Assignment
Apart from the images, reproduce every record word for word.

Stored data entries
┌──
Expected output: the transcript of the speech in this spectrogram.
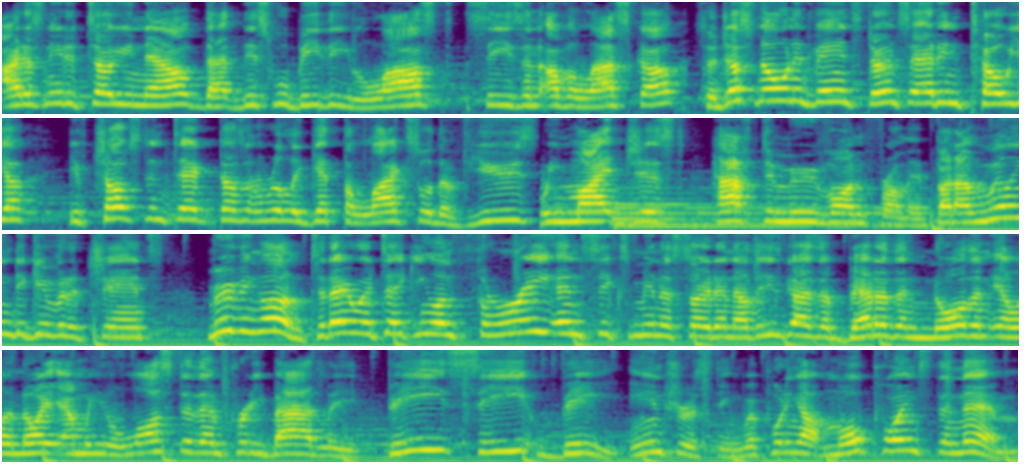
I just need to tell you now that this will be the last season of Alaska. So just know in advance, don't say I didn't tell you. If Charleston Tech doesn't really get the likes or the views, we might just have to move on from it. But I'm willing to give it a chance Moving on, today we're taking on 3 and 6 Minnesota. Now these guys are better than Northern Illinois and we lost to them pretty badly. BCB, interesting. We're putting up more points than them.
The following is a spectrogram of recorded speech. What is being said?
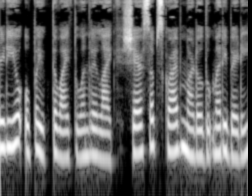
ವಿಡಿಯೋ ಉಪಯುಕ್ತವಾಯ್ತು ಅಂದ್ರೆ ಲೈಕ್ ಶೇರ್ ಸಬ್ಸ್ಕ್ರೈಬ್ ಮಾಡೋದು ಮರಿಬೇಡಿ.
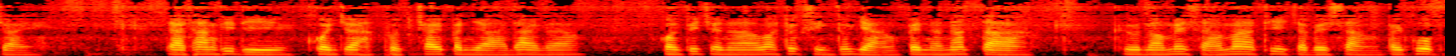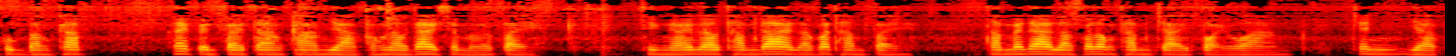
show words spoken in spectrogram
ใจ แต่ทางที่ดีควรจะฝึกใช้ปัญญาได้แล้วควรพิจารณาว่าทุกสิ่งทุกอย่างเป็นอนัตตา คือเราไม่สามารถที่จะไปสั่งไปควบคุมบังคับ ให้เป็นไปตามความอยากของเราได้เสมอไป สิ่งไหนเราทำได้เราก็ทำไปทำไม่ได้เราก็ต้องทำใจปล่อยวาง เช่นอย่าไป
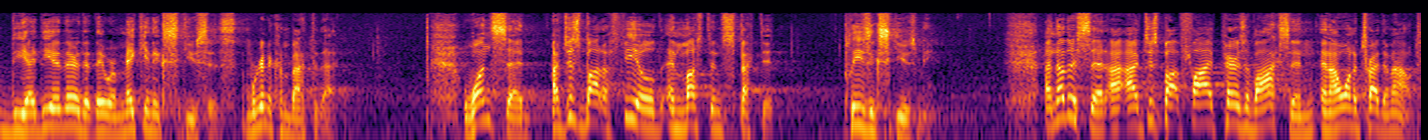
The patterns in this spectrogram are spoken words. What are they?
the idea there that they were making excuses. We're going to come back to that. One said, I've just bought a field and must inspect it. Please excuse me. Another said, I- have just bought five pairs of oxen and I want to try them out.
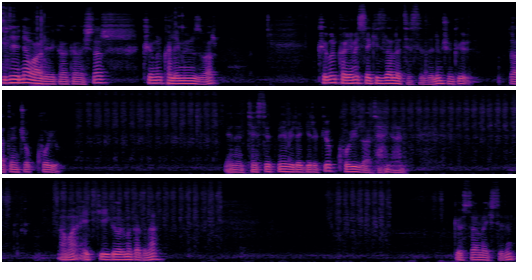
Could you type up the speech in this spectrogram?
Bir de ne var dedik arkadaşlar? Kömür kalemimiz var. Kömür kalemi 8'lerle test edelim. Çünkü zaten çok koyu. Yani test etmeye bile gerek yok. Koyu zaten yani. Ama etkiyi görmek adına göstermek istedim.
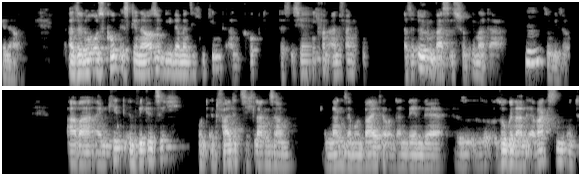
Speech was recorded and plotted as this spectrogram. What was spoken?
Genau. Also ein Horoskop ist genauso wie wenn man sich ein Kind anguckt. Das ist ja nicht von Anfang, also irgendwas ist schon immer da, hm. sowieso. Aber ein Kind entwickelt sich und entfaltet sich langsam und langsam und weiter und dann werden wir so, sogenannt erwachsen und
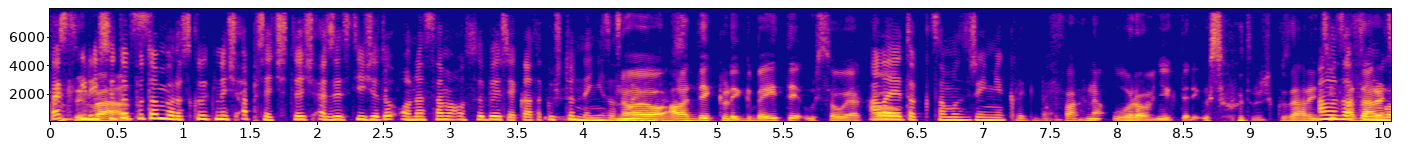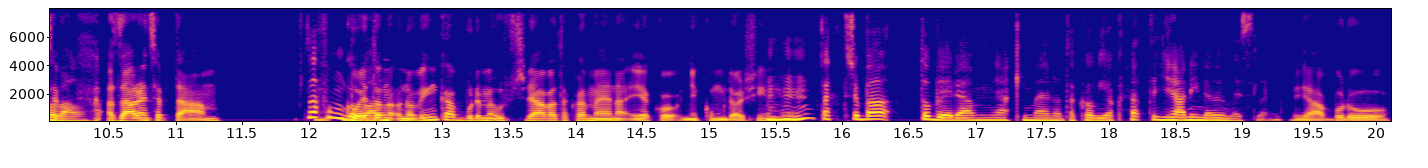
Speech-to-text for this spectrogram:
Tak když vás. si to potom rozklikneš a přečteš a zjistíš, že to ona sama o sobě řekla, tak už to není zase No jo, ale ty clickbaity už jsou jako... Ale je to samozřejmě clickbait. Fakt na úrovni, který už jsou trošku zahraniční. Ale a zároveň, se, a zároveň se ptám, Zafungoval. Bude to no- novinka? Budeme už přidávat takhle jména i jako někomu dalšímu? Mm-hmm, tak třeba tobě dám nějaký jméno takový, akorát teď žádný nevymyslím. Já budu...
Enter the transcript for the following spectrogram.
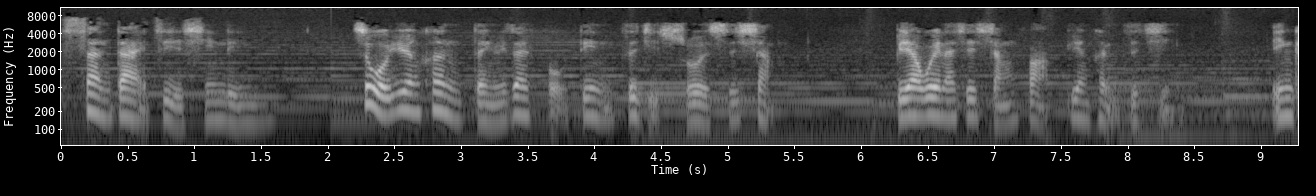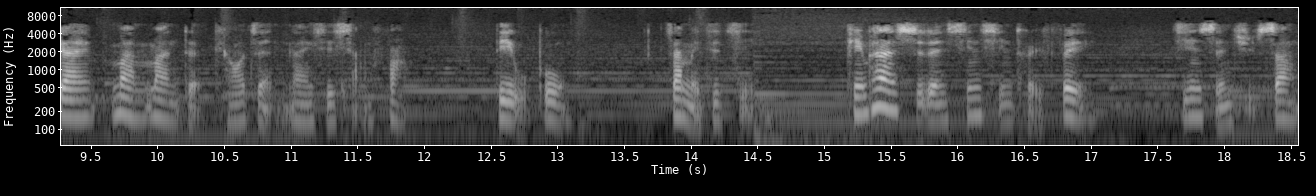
善待自己的心灵。自我怨恨等于在否定自己所有思想，不要为那些想法怨恨自己，应该慢慢的调整那一些想法。第五步，赞美自己，评判使人心情颓废、精神沮丧，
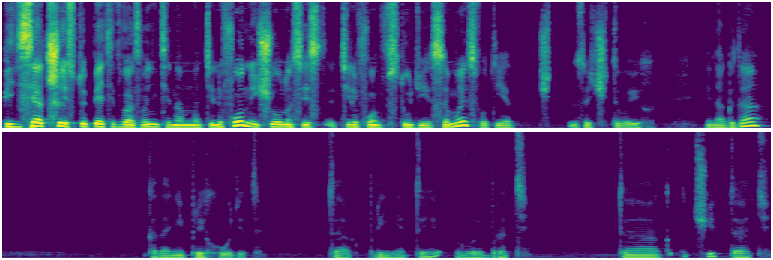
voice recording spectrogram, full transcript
56 105 2, звоните нам на телефон. Еще у нас есть телефон в студии СМС, вот я зачитываю их иногда, когда они приходят. Так, приняты, выбрать. Так, читать.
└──
Response to this task
Expected output: the transcript of the speech in this spectrogram.
I just need to tell you now that this will be the last season of Alaska. So just know in advance, don't say I didn't tell you. If Charleston Tech doesn't really get the likes or the views, we might just have to move on from it. But I'm willing to give it a chance Moving on, today we're taking on 3 and 6 Minnesota. Now these guys are better than Northern Illinois and we lost to them pretty badly. BCB, interesting. We're putting up more points than them.
The following is a spectrogram of recorded speech. What is being said?
ವಿಡಿಯೋ ಉಪಯುಕ್ತವಾಯ್ತು ಅಂದ್ರೆ ಲೈಕ್ ಶೇರ್ ಸಬ್ಸ್ಕ್ರೈಬ್ ಮಾಡೋದು ಮರಿಬೇಡಿ.
show words spoken in spectrogram
ใจ แต่ทางที่ดีควรจะฝึกใช้ปัญญาได้แล้วควรพิจารณาว่าทุกสิ่งทุกอย่างเป็นอนัตตา คือเราไม่สามารถที่จะไปสั่งไปควบคุมบังคับ ให้เป็นไปตามความอยากของเราได้เสมอไป สิ่งไหนเราทำได้เราก็ทำไปทำไม่ได้เราก็ต้องทำใจปล่อยวาง เช่นอย่าไป
The patterns in this spectrogram are spoken words. What are they?
the idea there that they were making excuses. We're going to come back to that. One said, I've just bought a field and must inspect it. Please excuse me. Another said, I- have just bought five pairs of oxen and I want to try them out.
Could you type up the speech in this spectrogram?
Bir de ne var dedik arkadaşlar? Kömür kalemimiz var. Kömür kalemi 8'lerle test edelim. Çünkü zaten çok koyu. Yani test etmeye bile gerek yok. Koyu zaten yani. Ama etkiyi görmek adına göstermek istedim.
Speech was recorded and plotted as this spectrogram. What was spoken?
Genau. Also ein Horoskop ist genauso wie wenn man sich ein Kind anguckt. Das ist ja nicht von Anfang, also irgendwas ist schon immer da, hm. sowieso. Aber ein Kind entwickelt sich und entfaltet sich langsam und langsam und weiter und dann werden wir so, sogenannt erwachsen und
Speech-to-text for this spectrogram:
Tak když vás. si to potom rozklikneš a přečteš a zjistíš, že to ona sama o sobě řekla, tak už to není zase No jo, ale ty clickbaity už jsou jako... Ale je to samozřejmě clickbait. Fakt na úrovni, který už jsou trošku zahraniční. Ale a zároveň, se, a zároveň se ptám, Zafungoval. Bude to no- novinka? Budeme už přidávat takhle jména i jako někomu dalšímu? Mm-hmm, tak třeba tobě dám nějaký jméno takový, akorát teď žádný nevymyslím. Já budu...
Enter the transcript for the following spectrogram.
善待自己的心灵。自我怨恨等于在否定自己所有思想，不要为那些想法怨恨自己，应该慢慢的调整那一些想法。第五步，赞美自己，评判使人心情颓废、精神沮丧，
voice recording spectrogram, full transcript
56 105 2, звоните нам на телефон. Еще у нас есть телефон в студии СМС, вот я зачитываю их иногда, когда они приходят. Так, приняты, выбрать. Так, читать.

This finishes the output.